The psychological complexity of a character with all its contradictions cannot possibly be understood if the mechanism of political inference is engaged, unless, of course, you are exploiting the mechanism for your own reasons. Most readers of blogs like this one have some sort of education in their background to identify what the author is doing with style and device, and to identify with a work as an artistic production. But the man on the street does not have this perceptibility because he is constantly weighed down by the political narrative This is why blogging has always been an effective vehicle for me to share my art and grow as an artist. I realize it isn’t possible to be totally rid of the political narrative, but I can at least combat the inference devised world of socio-political 140 character pronouncements.
The Confessor is not a mainstream novel, it is literary. I am not belittling the conventional novel to say that. I have to distinguish my work for what it is and is not, and it is not a mainstream, conventional presentation. It uses mainstream techniques to appeal to readers psychologically, while trying not to philosophize, moralize, or talk over the reader’s head.
The contradicting narratives of the fictional author, Adam are to show the individual thinking through the different ideas and perspectives that influence a person’s personal philosophy. They are not intended as a social media engagement to give my political, social, or philosophical views personally. It is a sad commentary on our day that the author of fiction has to include a statement with his or her work which states that the views of fictional characters do not necessarily reflect the views of their authors.
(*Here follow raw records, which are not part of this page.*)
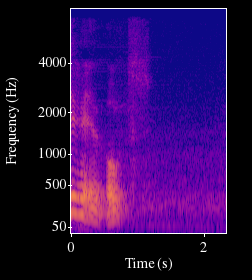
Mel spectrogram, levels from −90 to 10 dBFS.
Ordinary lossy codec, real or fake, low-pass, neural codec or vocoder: none; real; 7.2 kHz; none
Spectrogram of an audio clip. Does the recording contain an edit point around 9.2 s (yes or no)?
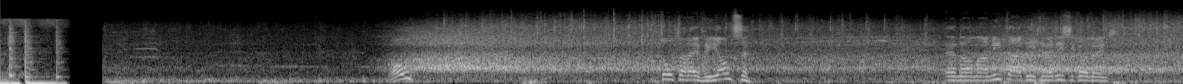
yes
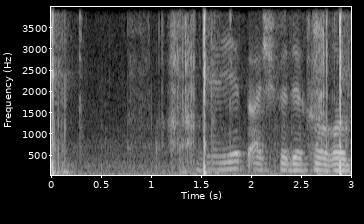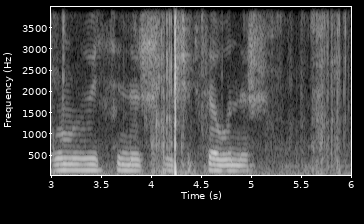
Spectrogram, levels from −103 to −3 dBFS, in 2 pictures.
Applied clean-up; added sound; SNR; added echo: none; Scissors; 0 dB; none.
But you never know what courtroom you might end up in, and what leading questions you will be asked.